WaterMe Update #1

Posted on Aug 22, 2012 in Accelerator, Get to Know

By Lindsay Oliver

WaterMe, one of our accelerator teams, is working to lessen the impact of drought worldwide. They will achieve this by providing visualization tools to monitor the water content of crops and assist in irrigation testing, evaluating, and monitoring. This is made possible by extracting NASA’s MODIS data, mapping the previous 10 years of information, and updating trends in an accessible UI. An API will be available for those users interested in further parsing the information and SMS capability for use in countries with limited connectivity.

In short, WaterMe provides water maps that can be used for humanitarian purposes and monitoring water access around the world in both response and long-term planning circumstances.

Where They’re At
The team, which consists of four techies with a massive amount of knowledge and experience, is in their second month of mentorship progress. They’ve just completed their round with A. Riley Eller, an accomplished software developer and technologist with a focus in SysDev, security, and P2P routing. Riley has given the team a greater focus in how to develop their program.

API Branding and Development
WaterMe is in the process of branding the API and dataset of their monitoring system, and making it easily accessible for those new to the tech field while retaining the integrity needed to attract high-level developers and conform to REST standards. For example, the UI will involve an interactive globe that can accommodate smaller water datasets, or zoom out to big picture visualization at a country or continent level.
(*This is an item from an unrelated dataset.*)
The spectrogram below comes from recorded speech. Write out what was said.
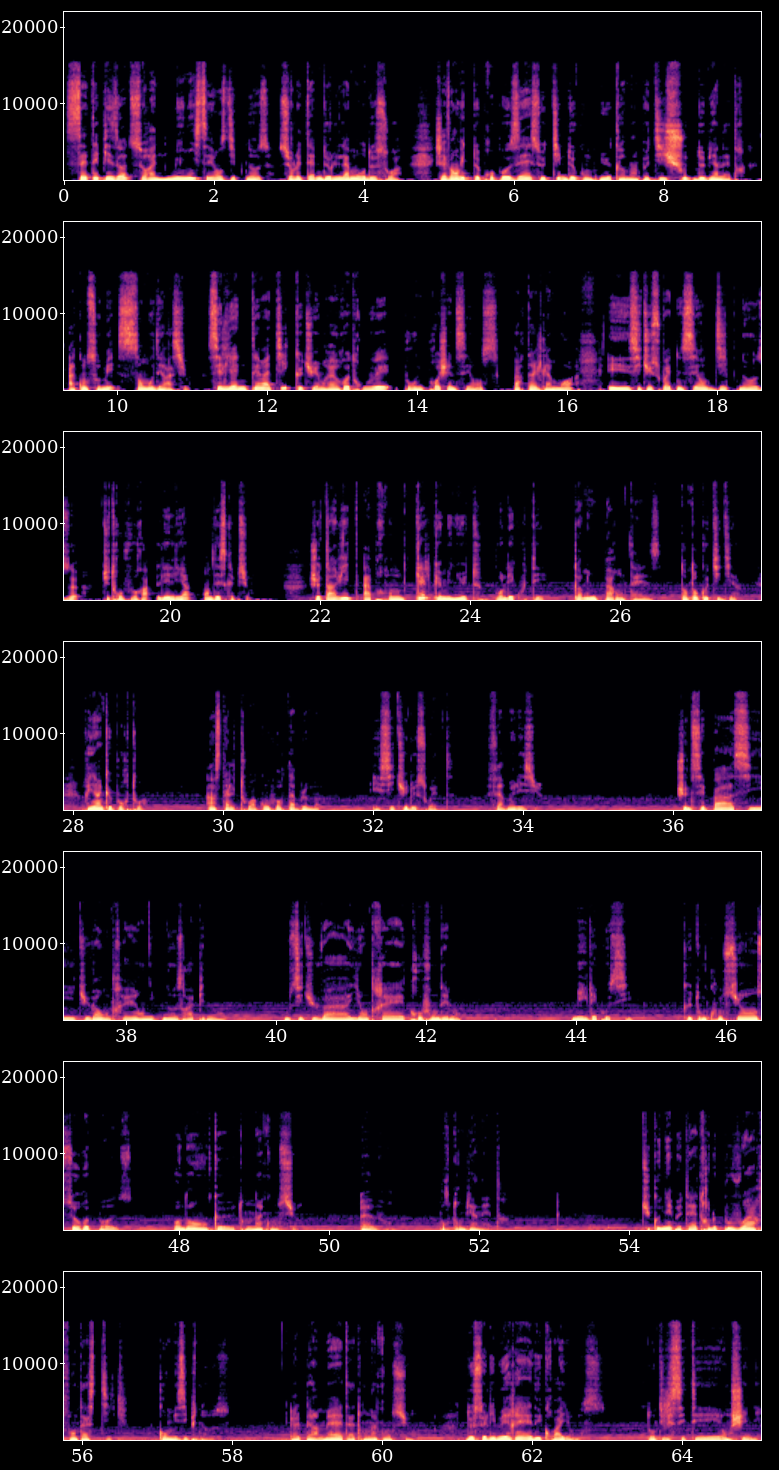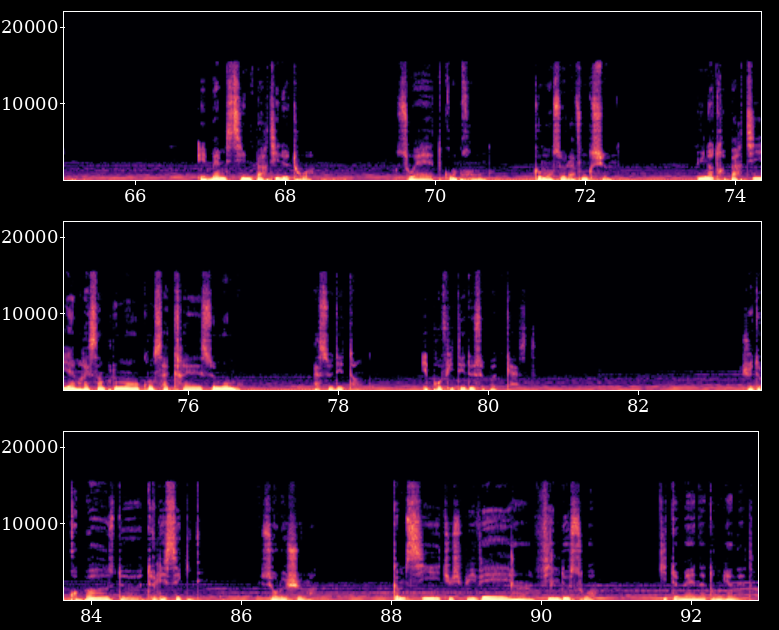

User Integration
The team has been developing a model to allow program testing through user integration and development. They are working on integrated tracking and backwards compatibility to allow for open source user development. They are searching for volunteer users for API and interactive mapping testing, paving the way for widescale adoption. To make this transition more smooth, users will be sought in multiple cultural and language groups to test viability for different demographics. They will document and suggest improvements to be implemented at the system-wide or language specific level.

We at GWOB are loving the WaterMe team thus far; their quick response to mentor stimulation and suggestions, and the unique spin they place upon those critiques is exciting to see. We’re on the edge of our seats to experiment with the interface ourselves.